- Missense mutation – Single nucleotide change that alters an amino acid in the photopigment protein, changing its color sensitivity.
- Gene deletion – Partial or complete deletion of the red or green pigment gene.
- Gene rearrangement – The genes can abnormally recombine, sometimes creating fusion genes with altered color sensitivity.
- Nonsense mutation – Premature stop codon leads to incomplete, nonfunctional photopigment protein.
These genetic changes affect the peak sensitivity of the cone cells, which alters the wavelengths of light they detect. If the red and green sensitive cones detect similar wavelengths, it becomes difficult to distinguish red and green hues.
Is color blindness ever on the Y chromosome?
No, there are no genes on the Y chromosome involved in color vision.

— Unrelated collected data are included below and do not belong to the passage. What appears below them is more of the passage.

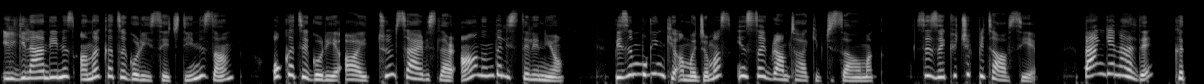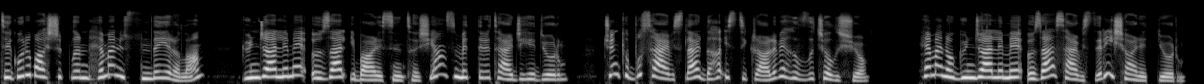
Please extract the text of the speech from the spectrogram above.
İlgilendiğiniz ana kategoriyi seçtiğiniz an o kategoriye ait tüm servisler anında listeleniyor. Bizim bugünkü amacımız Instagram takipçisi almak. Size küçük bir tavsiye. Ben genelde kategori başlıklarının hemen üstünde yer alan güncelleme özel ibaresini taşıyan hizmetleri tercih ediyorum. Çünkü bu servisler daha istikrarlı ve hızlı çalışıyor. Hemen o güncelleme özel servisleri işaretliyorum.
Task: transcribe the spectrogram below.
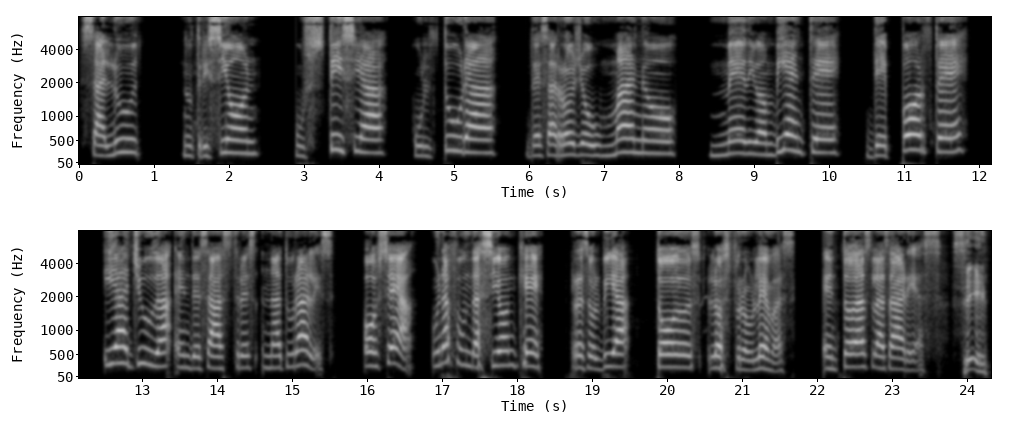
salud, nutrición, justicia, cultura, desarrollo humano, medio ambiente, deporte y ayuda en desastres naturales. O sea, una fundación que resolvía todos los problemas en todas las áreas. Sí,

The Y chromosome carries few genes compared to the X chromosome, and mainly contains genes involved in male sexual development.

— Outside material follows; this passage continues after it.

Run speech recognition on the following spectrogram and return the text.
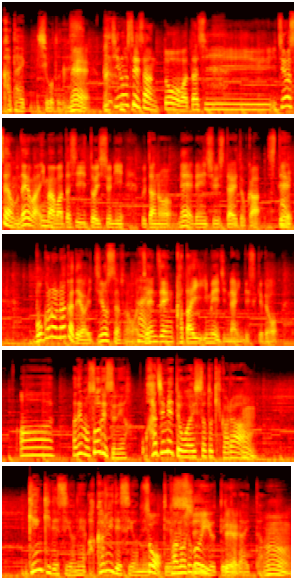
硬い仕事です。ね一ノ瀬さんと私一ノ瀬さんもね今私と一緒に歌のね練習したりとかして、はい僕の中では一ノ瀬さんは全然硬いイメージないんですけど、はい、ああでもそうですね。初めてお会いした時から、うん、元気ですよね。明るいですよね。ってすごい言っていただいた、うん、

While the main causes of inherited color blindness are X-linked, the Y chromosome itself does not determine normal color vision in males. Rarely, color blindness can be caused by genetic mutations on the autosomes (non-sex chromosomes) such as chromosomes 2, 3, 7 or 11. But in most cases it is caused by abnormal red or green photopigment genes on the X chromosome.
Can color blindness be acquired later in life?
Yes, color vision defects can sometimes be acquired later in life rather than inherited. Causes include:
- Diseases affecting the retina such as macular degeneration and diabetes.
- Damage to the eye, optic nerve or visual cortex in the brain.
- Cataract surgery may affect color perception.
- Some medications like digoxin and hydroxychloroquine can cause color blindness.
- Aging causes yellowing of the lens and can impair blue color perception.
Unlike inherited color blindness which usually affects red-green perception, acquired color defects often impair blue-yellow color discrimination. The underlying mechanism is damage to the retinal cones or visual pathways, rather than genetic mutations affecting cone cell function.
Diagnosing color blindness
Color blindness is usually first detected in childhood when tested at school. Simple color vision tests use colored plates to screen for the ability to detect numbers or patterns among different hues. More specialized tests include:
- Ishihara test – Read colored numbers on plates
- Farnsworth D-15 test – Arrange color caps in hue order
- Hardy-Rand-Rittler plates – Match colored plates
- Lantern tests – Identify colored lights in the dark
These tests help determine the type and severity of color blindness. They can distinguish between inherited color defects versus acquired vision problems. Diagnosing color blindness is important for occupations requiring accurate color perception, such as pilots and electricians.
Is there any treatment for color blindness?
Currently there is no cure for inherited color blindness. The genetic defects in the cone photopigment genes that cause it cannot be corrected. However, some adaptive technologies can help the color blind to distinguish problematic hues:
- Special tinted lenses and filters that block overlapping wavelengths can improve color discrimination.
- Digital image processing can filter colors to appear more distinct on digital screens.
- Colorimetric devices can convert colors into melodies or patterns, providing audio/tactile information.
- Apps for smartphones can identify colors from the camera and provide a spoken name.
While these tools can assist with some daily challenges of color blindness, they do not restore normal color vision. With further research on gene therapies, there is hope of one day curing inherited color blindness.
In summary, the common red-green color blindness is an X-linked genetic disorder, with the photopigment genes located on the X chromosome. While very rare forms can involve other chromosomes, there are no genes on the Y chromosome that determine normal color vision. Color blindness affects a significant portion of males due to their single X chromosome. Better awareness and adaptive technologies help the color blind adapt, but a cure will rely on advances in gene therapy.